In March, the lab group made a trip to Kruger National Park in South Africa to survey the tree resprouting experiment. Savanna trees suffer frequent damage from large herbivores. Often the whole crown of the tree is knocked over and crushed. How fast and vigorously a damaged tree can resprout determines survival, growth, and reproduction–things that plant ecologists, like us, find fascinating. Resprouting is also important for maintaining forage for animals, firewood for humans, and for carbon storage in these ecosystems. In 2011, we set up an experiment across the Kruger Climate Gradient to examine what factors control tree resprouting. Is it soil moisture? Soil nutrients? Tree species? Tree age or size? We are exploring these questions while enjoying the southern hemisphere sun!
Becky Hewitt (left), Samantha Miller (center), and Ben Ketter (right) chortle over trees decapitated for developing allometric relationships.
Xanthe Walker discovers that savanna trees are much taller than those in the taiga ecosystems of the high northern latitudes.
Thoughtful measurement of stem diameters by Ben Ketter (left), Becky Hewitt (middle) and Corey Nielson (right).

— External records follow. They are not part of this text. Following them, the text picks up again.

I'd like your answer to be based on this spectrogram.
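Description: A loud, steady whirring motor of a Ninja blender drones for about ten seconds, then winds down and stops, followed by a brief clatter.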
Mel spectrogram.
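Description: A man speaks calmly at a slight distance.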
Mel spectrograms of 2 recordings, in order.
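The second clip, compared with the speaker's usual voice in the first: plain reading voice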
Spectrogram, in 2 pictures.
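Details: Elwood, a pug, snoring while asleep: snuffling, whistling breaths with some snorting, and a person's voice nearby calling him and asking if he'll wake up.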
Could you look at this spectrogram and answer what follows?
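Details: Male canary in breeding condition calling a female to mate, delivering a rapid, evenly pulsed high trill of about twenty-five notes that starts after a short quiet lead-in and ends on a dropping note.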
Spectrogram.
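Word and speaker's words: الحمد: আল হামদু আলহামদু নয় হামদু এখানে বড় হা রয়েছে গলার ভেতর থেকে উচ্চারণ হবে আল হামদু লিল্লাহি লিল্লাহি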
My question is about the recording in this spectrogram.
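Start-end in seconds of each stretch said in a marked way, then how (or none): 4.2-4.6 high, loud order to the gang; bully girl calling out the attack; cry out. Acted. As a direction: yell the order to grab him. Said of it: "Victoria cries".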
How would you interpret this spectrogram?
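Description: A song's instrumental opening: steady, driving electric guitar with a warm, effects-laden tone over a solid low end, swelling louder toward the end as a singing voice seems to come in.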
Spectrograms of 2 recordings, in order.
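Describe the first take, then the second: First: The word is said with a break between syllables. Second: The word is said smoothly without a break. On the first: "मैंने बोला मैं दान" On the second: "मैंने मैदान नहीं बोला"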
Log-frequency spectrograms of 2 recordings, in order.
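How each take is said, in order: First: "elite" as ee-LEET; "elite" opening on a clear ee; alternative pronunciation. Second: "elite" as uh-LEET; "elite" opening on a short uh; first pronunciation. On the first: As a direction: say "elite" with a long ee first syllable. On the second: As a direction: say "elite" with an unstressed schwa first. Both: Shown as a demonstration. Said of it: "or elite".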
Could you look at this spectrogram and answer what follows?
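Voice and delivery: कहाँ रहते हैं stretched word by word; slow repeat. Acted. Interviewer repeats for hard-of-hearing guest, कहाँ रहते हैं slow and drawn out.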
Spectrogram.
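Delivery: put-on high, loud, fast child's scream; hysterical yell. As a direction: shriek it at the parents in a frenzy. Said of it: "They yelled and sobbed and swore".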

Ricardo Holdo (center) protects himself from herbivores while Ben Ketter (left) takes notes.